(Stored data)
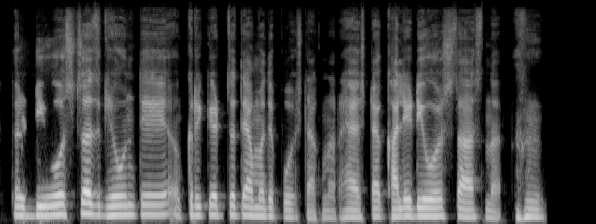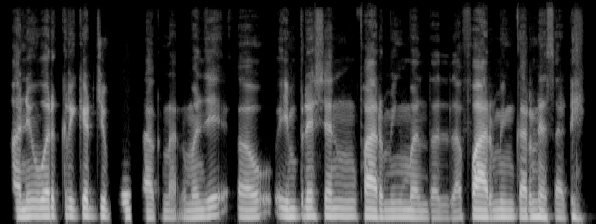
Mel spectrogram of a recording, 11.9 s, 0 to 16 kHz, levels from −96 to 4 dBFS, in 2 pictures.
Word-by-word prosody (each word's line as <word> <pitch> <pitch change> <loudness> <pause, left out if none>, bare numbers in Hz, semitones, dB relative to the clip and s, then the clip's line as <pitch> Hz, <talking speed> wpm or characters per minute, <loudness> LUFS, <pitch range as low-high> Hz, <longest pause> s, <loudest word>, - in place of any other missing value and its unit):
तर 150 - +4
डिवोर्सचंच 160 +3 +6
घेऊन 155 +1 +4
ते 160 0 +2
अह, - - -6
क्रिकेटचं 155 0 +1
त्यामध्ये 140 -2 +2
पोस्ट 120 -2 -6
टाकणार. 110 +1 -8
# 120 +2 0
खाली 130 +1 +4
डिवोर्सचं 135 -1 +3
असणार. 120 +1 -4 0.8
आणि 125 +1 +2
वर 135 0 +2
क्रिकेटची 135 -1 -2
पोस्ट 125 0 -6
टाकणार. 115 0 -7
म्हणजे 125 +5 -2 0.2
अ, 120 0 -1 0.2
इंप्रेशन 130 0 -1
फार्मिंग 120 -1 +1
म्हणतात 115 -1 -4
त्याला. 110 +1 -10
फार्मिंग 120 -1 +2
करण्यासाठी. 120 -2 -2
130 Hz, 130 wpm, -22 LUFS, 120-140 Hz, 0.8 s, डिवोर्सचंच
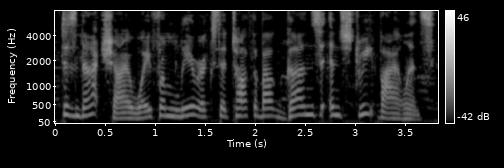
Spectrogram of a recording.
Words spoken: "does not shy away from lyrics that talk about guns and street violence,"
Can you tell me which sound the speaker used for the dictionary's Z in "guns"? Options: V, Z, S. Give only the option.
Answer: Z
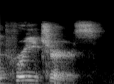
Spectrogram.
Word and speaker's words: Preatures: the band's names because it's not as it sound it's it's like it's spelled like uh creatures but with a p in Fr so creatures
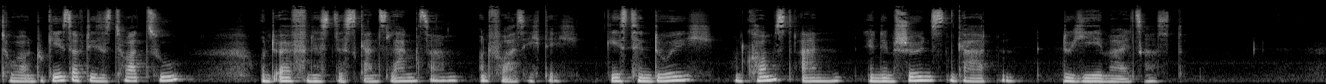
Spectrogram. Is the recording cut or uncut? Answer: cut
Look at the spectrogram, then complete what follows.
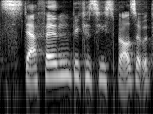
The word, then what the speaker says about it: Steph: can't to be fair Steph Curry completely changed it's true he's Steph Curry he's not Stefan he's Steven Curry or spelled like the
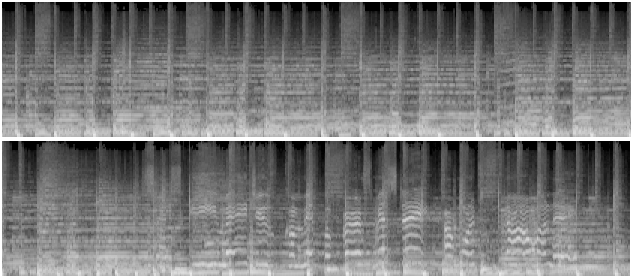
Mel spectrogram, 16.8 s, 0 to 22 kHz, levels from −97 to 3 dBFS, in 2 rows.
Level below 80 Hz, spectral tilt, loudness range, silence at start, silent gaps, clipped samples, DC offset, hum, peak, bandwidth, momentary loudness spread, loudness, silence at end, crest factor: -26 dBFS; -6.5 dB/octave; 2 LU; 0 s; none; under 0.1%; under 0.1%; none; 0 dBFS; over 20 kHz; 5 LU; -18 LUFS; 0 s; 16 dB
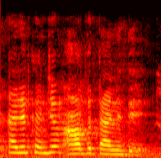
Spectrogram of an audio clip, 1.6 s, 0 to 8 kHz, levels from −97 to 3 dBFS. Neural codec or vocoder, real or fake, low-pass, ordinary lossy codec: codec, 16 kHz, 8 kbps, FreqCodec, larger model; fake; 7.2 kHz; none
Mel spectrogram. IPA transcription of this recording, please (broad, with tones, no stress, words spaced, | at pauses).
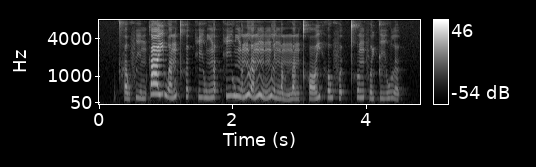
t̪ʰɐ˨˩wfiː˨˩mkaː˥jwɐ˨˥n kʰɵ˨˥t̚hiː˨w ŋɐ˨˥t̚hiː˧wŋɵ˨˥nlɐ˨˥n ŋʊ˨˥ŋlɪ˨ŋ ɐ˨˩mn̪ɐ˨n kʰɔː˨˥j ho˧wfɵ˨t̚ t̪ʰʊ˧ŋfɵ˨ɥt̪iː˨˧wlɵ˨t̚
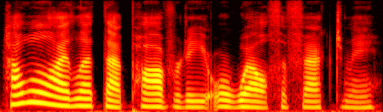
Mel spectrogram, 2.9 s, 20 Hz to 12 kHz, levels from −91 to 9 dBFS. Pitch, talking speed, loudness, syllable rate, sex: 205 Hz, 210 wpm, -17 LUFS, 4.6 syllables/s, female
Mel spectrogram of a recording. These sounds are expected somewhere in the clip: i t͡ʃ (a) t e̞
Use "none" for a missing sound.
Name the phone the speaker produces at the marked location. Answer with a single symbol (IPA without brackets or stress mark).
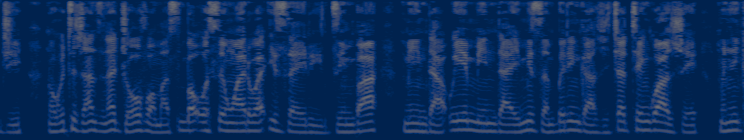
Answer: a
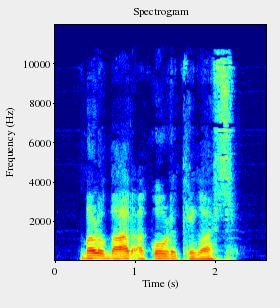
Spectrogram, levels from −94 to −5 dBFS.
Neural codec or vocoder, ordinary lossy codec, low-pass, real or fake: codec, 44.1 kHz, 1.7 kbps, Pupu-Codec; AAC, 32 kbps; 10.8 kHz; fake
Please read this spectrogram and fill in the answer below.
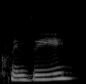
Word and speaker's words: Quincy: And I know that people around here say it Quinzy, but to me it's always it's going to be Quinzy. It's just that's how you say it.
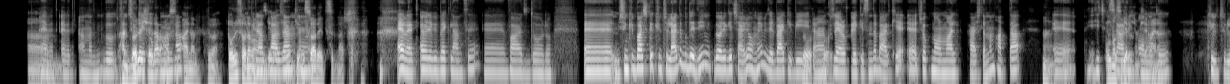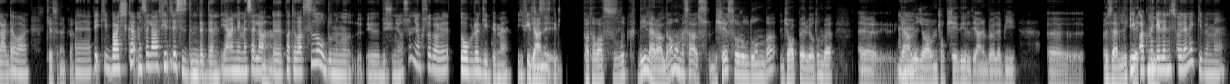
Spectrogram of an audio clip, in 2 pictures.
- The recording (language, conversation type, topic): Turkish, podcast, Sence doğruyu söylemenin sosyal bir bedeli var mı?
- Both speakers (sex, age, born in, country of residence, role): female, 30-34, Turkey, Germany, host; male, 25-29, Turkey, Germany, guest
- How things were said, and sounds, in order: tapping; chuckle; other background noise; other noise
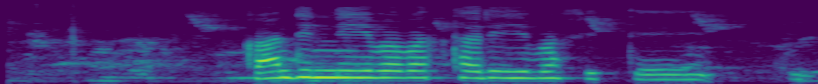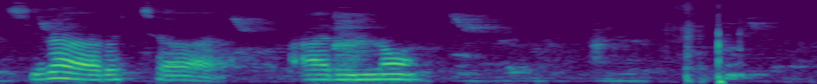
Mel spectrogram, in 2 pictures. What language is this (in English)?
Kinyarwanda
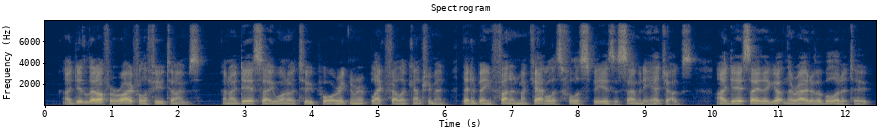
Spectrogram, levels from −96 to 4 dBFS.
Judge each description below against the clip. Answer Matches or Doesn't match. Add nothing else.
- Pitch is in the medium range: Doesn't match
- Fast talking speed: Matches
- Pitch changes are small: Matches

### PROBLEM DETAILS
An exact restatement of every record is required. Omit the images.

### REPLY
Mel spectrogram of a recording, 11.9 s, 0 to 16 kHz, levels from −96 to 4 dBFS, in 2 pictures.
Word-by-word prosody (each word's line as <word> <pitch> <pitch change> <loudness> <pause, left out if none>, bare numbers in Hz, semitones, dB relative to the clip and s, then the clip's line as <pitch> Hz, <talking speed> wpm or characters per minute, <loudness> LUFS, <pitch range as low-high> Hz, <longest pause> s, <loudest word>, - in place of any other missing value and its unit):
तर 150 - +4
डिवोर्सचंच 160 +3 +6
घेऊन 155 +1 +4
ते 160 0 +2
अह, - - -6
क्रिकेटचं 155 0 +1
त्यामध्ये 140 -2 +2
पोस्ट 120 -2 -6
टाकणार. 110 +1 -8
# 120 +2 0
खाली 130 +1 +4
डिवोर्सचं 135 -1 +3
असणार. 120 +1 -4 0.8
आणि 125 +1 +2
वर 135 0 +2
क्रिकेटची 135 -1 -2
पोस्ट 125 0 -6
टाकणार. 115 0 -7
म्हणजे 125 +5 -2 0.2
अ, 120 0 -1 0.2
इंप्रेशन 130 0 -1
फार्मिंग 120 -1 +1
म्हणतात 115 -1 -4
त्याला. 110 +1 -10
फार्मिंग 120 -1 +2
करण्यासाठी. 120 -2 -2
130 Hz, 130 wpm, -22 LUFS, 120-140 Hz, 0.8 s, डिवोर्सचंच
Spectrogram of a recording.
Words spoken: "does not shy away from lyrics that talk about guns and street violence,"
Can you tell me which sound the speaker used for the dictionary's Z in "guns"? Options: V, Z, S. Give only the option.
Answer: Z
Spectrogram.
Word and speaker's words: Preatures: the band's names because it's not as it sound it's it's like it's spelled like uh creatures but with a p in Fr so creatures
Spectrogram. Is the recording cut or uncut? Answer: cut
Look at the spectrogram, then complete what follows.
The word, then what the speaker says about it: Steph: can't to be fair Steph Curry completely changed it's true he's Steph Curry he's not Stefan he's Steven Curry or spelled like the
Mel spectrogram, 16.8 s, 0 to 22 kHz, levels from −97 to 3 dBFS, in 2 rows.
Level below 80 Hz, spectral tilt, loudness range, silence at start, silent gaps, clipped samples, DC offset, hum, peak, bandwidth, momentary loudness spread, loudness, silence at end, crest factor: -26 dBFS; -6.5 dB/octave; 2 LU; 0 s; none; under 0.1%; under 0.1%; none; 0 dBFS; over 20 kHz; 5 LU; -18 LUFS; 0 s; 16 dB
Spectrogram of an audio clip, 1.6 s, 0 to 8 kHz, levels from −97 to 3 dBFS. Neural codec or vocoder, real or fake, low-pass, ordinary lossy codec: codec, 16 kHz, 8 kbps, FreqCodec, larger model; fake; 7.2 kHz; none
Mel spectrogram. IPA transcription of this recording, please (broad, with tones, no stress, words spaced, | at pauses).
t̪ʰɐ˨˩wfiː˨˩mkaː˥jwɐ˨˥n kʰɵ˨˥t̚hiː˨w ŋɐ˨˥t̚hiː˧wŋɵ˨˥nlɐ˨˥n ŋʊ˨˥ŋlɪ˨ŋ ɐ˨˩mn̪ɐ˨n kʰɔː˨˥j ho˧wfɵ˨t̚ t̪ʰʊ˧ŋfɵ˨ɥt̪iː˨˧wlɵ˨t̚
Mel spectrogram, 2.9 s, 20 Hz to 12 kHz, levels from −91 to 9 dBFS. Pitch, talking speed, loudness, syllable rate, sex: 205 Hz, 210 wpm, -17 LUFS, 4.6 syllables/s, female
Mel spectrogram of a recording. These sounds are expected somewhere in the clip: i t͡ʃ (a) t e̞
Use "none" for a missing sound.
Name the phone the speaker produces at the marked location. Answer with a single symbol (IPA without brackets or stress mark).
Answer: a
Spectrogram, levels from −94 to −5 dBFS.
Neural codec or vocoder, ordinary lossy codec, low-pass, real or fake: codec, 44.1 kHz, 1.7 kbps, Pupu-Codec; AAC, 32 kbps; 10.8 kHz; fake
Please read this spectrogram and fill in the answer below.
Word and speaker's words: Quincy: And I know that people around here say it Quinzy, but to me it's always it's going to be Quinzy. It's just that's how you say it.
Spectrogram of an audio clip, in 2 pictures.
- The recording (language, conversation type, topic): Turkish, podcast, Sence doğruyu söylemenin sosyal bir bedeli var mı?
- Both speakers (sex, age, born in, country of residence, role): female, 30-34, Turkey, Germany, host; male, 25-29, Turkey, Germany, guest
- How things were said, and sounds, in order: tapping; chuckle; other background noise; other noise
Mel spectrogram, in 2 pictures. What language is this (in English)?
Kinyarwanda
Spectrogram, levels from −96 to 4 dBFS.
Judge each description below against the clip. Answer Matches or Doesn't match. Add nothing else.
- Pitch is in the medium range: Doesn't match
- Fast talking speed: Matches
- Pitch changes are small: Matches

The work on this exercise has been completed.